“What?”  I asked, blushed and looked away.

“What would you say is your pet peeve?”  He asked and leaned closer across the table. 

I didn’t like the way his eyes were searching for mine—like somehow he was going to discover his truth in the brown depths of my own.  I am only human, not a search engine. 

I shrugged. “I guess…I don’t like it when people are closed minded.”

“What do you mean?”  He asked.

“Well, I don’t know—I guess in the last year I spent so much time realizing that there’s not one way to live a good life.  People come from different circumstances and situations and I think everyone’s just doing their best sometimes—and I can’t stand people who can’t see that.  Does that make sense?” 

I laughed, the alcohol finally made me feel hazy.  “I’m sorry, if I’m rambling.”

He scratched his head, “No, not at all…yeah I get that.”

“For me,” he said, “I don’t like it when people waste food.”

“Oh no!”  I joked, scraping the left overs on my plate, and he laughed.  I scooped up the remaining potato crumbs and licked my spoon.  “Do you hate me now?”  I pouted.

He grabbed my hand and I dropped the spoon.  I was looking directly at him then.  We didn’t say anything, knowing full well what was going to happen next. 

“Do you mind helping me clean up?”  He asked, finally letting go of my hand.

He did the dishes while I cleared the table.  While he worked up the lather, I stole glances at his back. 

“You like what you see?”  He winked over his shoulder when he caught me staring.

I giggled and pretended to wipe the already clean table. 

“I don’t know what you’re talking about,” I shook my head.

“It’s okay.  I’m a marathon finisher.  I’m pretty hot.”

I rolled my eyes.

He dried his hands and stood there watching me.  Not moving.  Not saying anything.  When I moved to throw the dirty paper towel away, he walked towards me and picked me up into his arms.

“Hey!”  I laughed, dropping the trash on the floor, as I curled my hands around his neck.

“Let’s go to bed,” he whispered into my ear.

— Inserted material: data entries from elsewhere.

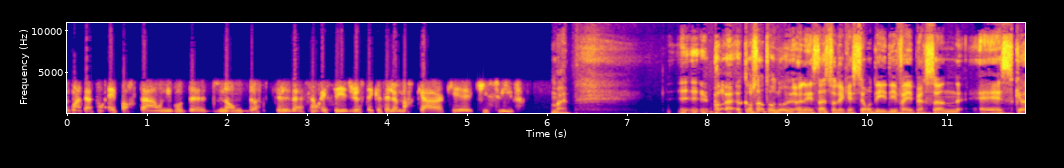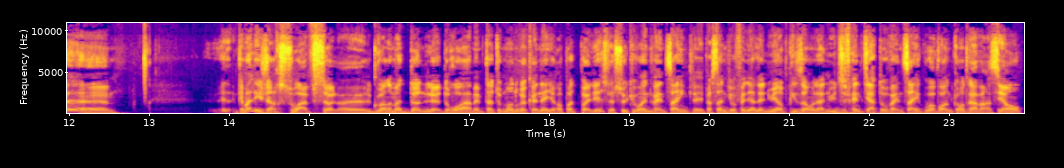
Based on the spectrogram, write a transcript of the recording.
augmentations importantes au niveau de- du nombre d'hospitalisations. Et c'est, je sais que c'est le marqueur qui, qui suivent. Ouais. Euh, Concentrons-nous un instant sur la question des, des 20 personnes. Est-ce que... euh, euh, Comment les gens reçoivent ça? là? Le gouvernement donne le droit, en même temps tout le monde reconnaît, il n'y aura pas de police. là, ceux qui vont être 25, là, les personnes qui vont finir la nuit en prison, la nuit du 24 au 25, ou avoir une contravention.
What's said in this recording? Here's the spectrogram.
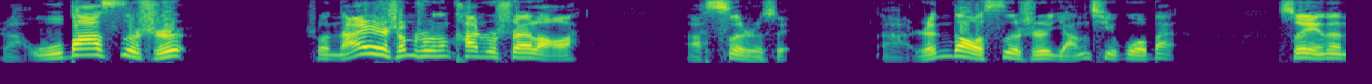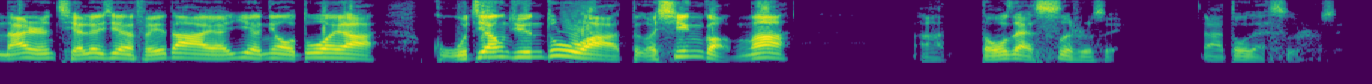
是吧？五八四十，说男人什么时候能看出衰老啊？啊，四十岁，啊，人到四十阳气过半，所以呢，男人前列腺肥大呀、夜尿多呀、骨将军肚啊、得心梗啊，啊，都在四十岁，啊，都在四十岁。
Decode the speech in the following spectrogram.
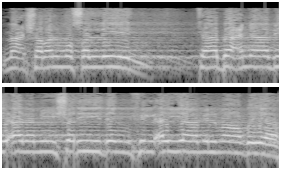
معشر المصلين تابعنا بألم شديد في الأيام الماضية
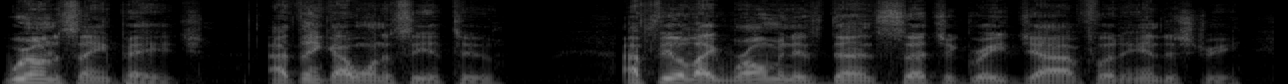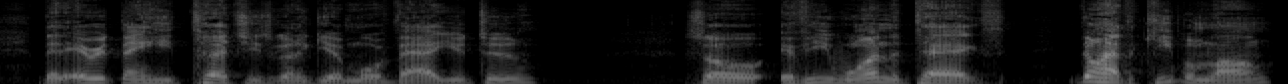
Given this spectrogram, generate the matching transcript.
We're on the same page. I think I want to see it too. I feel like Roman has done such a great job for the industry that everything he touched, he's going to give more value to. So if he won the tags, you don't have to keep him long,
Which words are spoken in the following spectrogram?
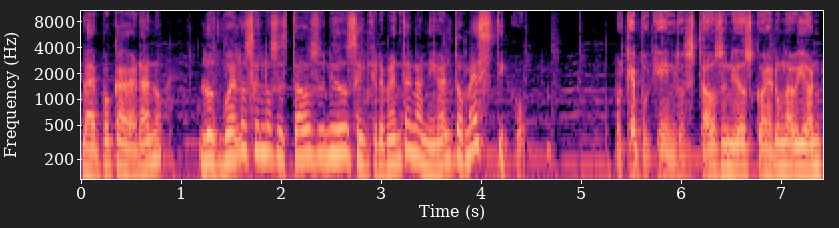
la época de verano, los vuelos en los Estados Unidos se incrementan a nivel doméstico. ¿Por qué? Porque en los Estados Unidos coger un avión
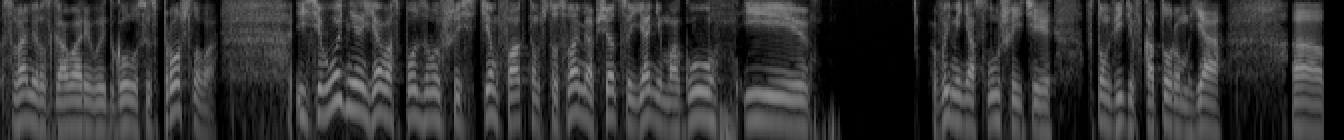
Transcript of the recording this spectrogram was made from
с вами разговаривает голос из прошлого. И сегодня я, воспользовавшись тем фактом, что с вами общаться я не могу, и вы меня слушаете в том виде, в котором я э,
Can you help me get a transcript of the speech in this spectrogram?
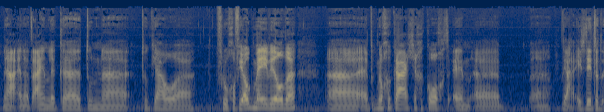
Nou, en uiteindelijk eh, toen, eh, toen ik jou eh, vroeg of je ook mee wilde... eh, heb ik nog een kaartje gekocht en... eh, ja, is dit het,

I wish I could tell you I remember his name.  I don’t.  Or that I feel bad for forgetting.  The thing is—its deceptive—when you first start to date someone and it’s refreshing to think that someone understands you—but they only see you for what they want you to be.  And I don’t need anyone to tell me who I am or who I should be.  If they don’t understand I’m doing my best, I’m not keeping them around.